There is reality in every bit of fantasy. Even if it is only an essence.
Finding science, though, is a greater struggle. The nature of Sci-Fi is the suspense of disbelief. But those of us whom enjoy the release of turning our minds off and sitting down to enjoy a couple hours of entertainment do ask that the “science” remain consistent throughout which is often not the case.
This panel, hosted by two Paleontologists, was an enlightening look into the fact that how the general public viewed dinosaurs had remained pretty much unchanged since the mid 19th century; this idea that dinosaurs were giant lizards, riddled with lethargy and hardly able to muster the strength to move around. Jurassic Park showed dinosaurs in a whole new light; though not in all entirely realistic ways.
Scott Williams, who hosted the panel, explained how Jurassic Park helped foster an uprising not only in the public’s understanding of dinosaurs but helped push the science. The movie grew the interest in continuing to grow our understanding and interest brings money. The work necessary to uncover dinosaurs – as displayed in short detail in the original film – is arduous and costly.
Though the movie did great things for our understanding and interest in dinosaurs it did have some fundamental flaws. For example: the Velociraptor is displayed much larger than the actual discovered species (which is roughly the size of a dog) and Dilophosaurus is a hyper-exaggerated creature – in reality the flaps of skin used as a display of aggression did not exist and there is no evidence to support that the creature spat venom of any kind.
Jurassic World had significantly more “errors” from a scientific perspective, but they left the door open for such issues by indicating that a lot of genetic modification had occurred throughout the creation process.
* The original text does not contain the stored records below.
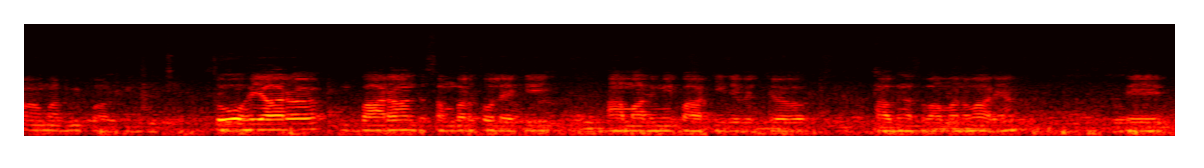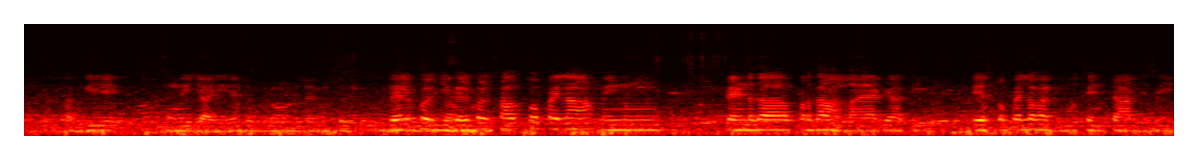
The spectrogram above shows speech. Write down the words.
ਆਮ ਆਦਮੀ ਪਾਰਟੀ ਦੇ ਵਿੱਚ? 2012 ਦਸੰਬਰ ਤੋਂ ਲੈ ਕੇ ਆਮ ਆਦਮੀ ਪਾਰਟੀ ਦੇ ਵਿੱਚ ਆਪਣੀਆਂ ਸੇਵਾਵਾਂ ਨਿਭਾ ਰਿਹਾ ਤੇ ਅੱਗੇ ਉਵੇਂ ਜਾਰੀ ਰਹੇ ਗਰਾਊਂਡ ਲੈਵਲ ਤੋਂ ਸ਼ੁਰੂ ਬਿਲਕੁਲ ਜੀ ਬਿਲਕੁਲ। ਸਭ ਤੋਂ ਪਹਿਲਾਂ ਮੈਨੂੰ ਪਿੰਡ ਦਾ ਪ੍ਰਧਾਨ ਲਾਇਆ ਗਿਆ ਸੀ। ਇਸ ਤੋਂ ਪਹਿਲਾਂ ਮੈਂ ਬੂਥ ਇੰਚਾਰਜ ਸੀ।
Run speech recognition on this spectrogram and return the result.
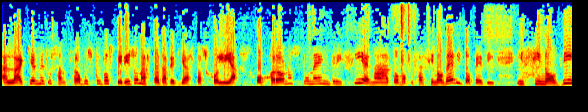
αλλά και με τους ανθρώπους που υποστηρίζουν αυτά τα παιδιά στα σχολεία. Ο χρόνος του να εγκριθεί ένα άτομο που θα συνοδεύει το παιδί, οι συνοδοί,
Continual scientific discovery has hit near record rates – throughout 2015 a new species has been discovered roughly every week.
The most frightening piece of information that came from the panel was that a discovery in China of a feather-winged Velociraptor species that had flight capabilities…can you imagine a flock of Velociraptors swooping down at you? Yeah…no thanks.